One of the reasons DARA developed the HRI was to provide the humanitarian sector with an empirical evidence base to assess donor performance, rather than informal and anecdotal information on donor government’s performance. The HRI methodology and process represents the “state of the art” in terms of performance measurement in the humanitarian sector. The indicators capturing the GHD Principles and the research methodology used to construct the HRI were developed in wide consultation with experts from the humanitarian sector and other sectors, with the aim of ensuring transparency, consistency and rigor in the approach. The HRI attempts to ensure the findings are as accurate and reliable as possible through the following measures:
• representative sample of humanitarian crises (geographically, type of crisis and funding levels)
• use of a standardized survey design targeting informed actors
• use of internationally comparable quantitative data from published sources,
• the use application of standard statistical analysis,
• regular peer review
• The crises studied each year are representative sample of the different types of humanitarian crises – disasters, conflicts and complex emergencies – and the response by the international community. The HRI also attempts to ensure wide geographic coverage in order to assess how well donors responded in different situations. The large number of crises studied each year (the largest exercise of its kind in the sector) ensures that there is a solid basis from which to generate analysis of how donors and humanitarian agencies are doing in general, as well as the specific information from each crisis. This year the crises studied received over 60 percent of the funding mobilized to respond to crises in 2009 and over 50 percent of OECD/DAC humanitarian funding as recorded by the Financial Tracking Service.
Standardized survey design:
• The same standard survey questionnaire is used with all the people interviewed in all crises studied, and the results are analyzed using the same methods. This means that the results from survey in one crisis are compatible and comparable with other crises. The standard interview questions are supplemented with open-ended questions and interviews with other key actors, which helps to validate the consistency of responses. The survey is also administered in the working language used in the crisis response, which also avoids language bias and possible misinterpretations of the questions.
• The field survey deliberately targets representatives of all the different humanitarian organizations engaged in the response (UN, Red Cross Red Crescent, NGOs) and responses are only gathered from those with a working relationship with their funders and donors. This ensures that responses are based on the person’s actual knowledge of the donor’s practices, not conjecture or unfounded information. The high number of organizations interviewed in each crisis context (up to 90% of the organizations engaged in the response)allows for a more complete picture of perceptions of how donors are performing
High survey response rate:
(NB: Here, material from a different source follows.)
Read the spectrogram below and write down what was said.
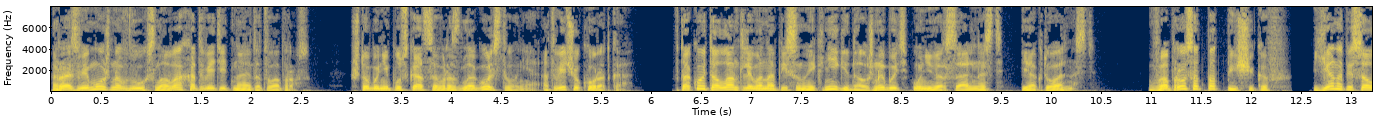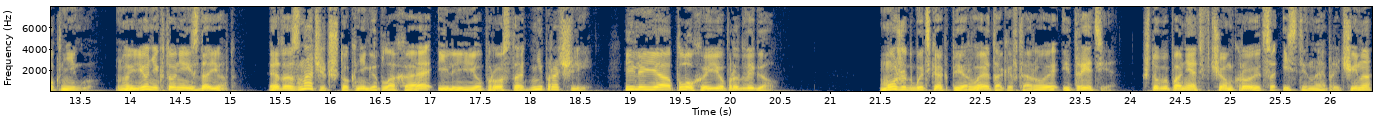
Разве можно в двух словах ответить на этот вопрос? Чтобы не пускаться в разглагольствование, отвечу коротко. Такой талантливо написанной книге должны быть универсальность и актуальность. Вопрос от подписчиков. Я написал книгу, но ее никто не издает. Это значит, что книга плохая или ее просто не прочли, или я плохо ее продвигал. Может быть как первое, так и второе и третье. Чтобы понять, в чем кроется истинная причина,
• The very high number of responses (nearly 2000 this year) meets and exceeds the number required to conduct adequate statistical analysis of the data. This also means the results are more likely to represent the actual range of views of the majority of respondents than the opinions of just a few individuals.
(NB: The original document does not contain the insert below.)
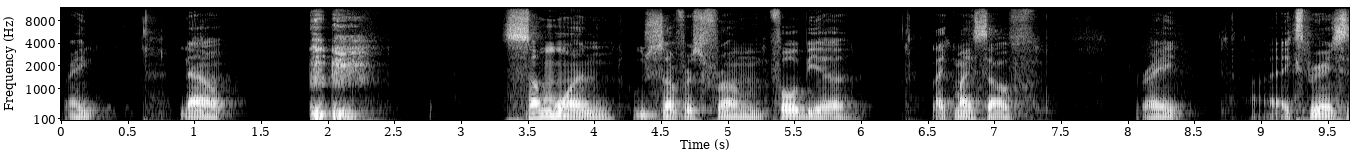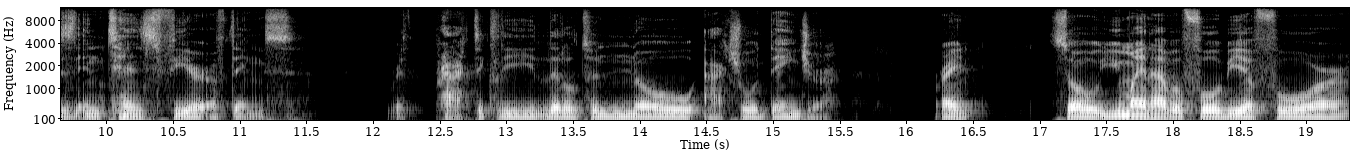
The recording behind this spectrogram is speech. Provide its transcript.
right? Now. someone who suffers from phobia, like myself, right, uh, experiences intense fear of things with practically little to no actual danger, right? So you might have a phobia for,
Application of standard statistical analysis:
• The entire set of data (both quantitative and qualitative) is analysed using standard statistical methods common in academic research, such as variance, multivariate analysis, etc. This means the HRI data for each indicator is tested and reviewed before generating the final results and scores. This provides a level of assurance that the results are based on accurate and reliable information, and accordingly, the HRI is able to draw valid conclusions about how well donors are performing individually and collectively with respect to the GHD principles.
• The HRI process and results are shared with a Peer Review Committee and other stakeholders to ensure that the findings are based on objective analysis and interpretation of the data and indicators.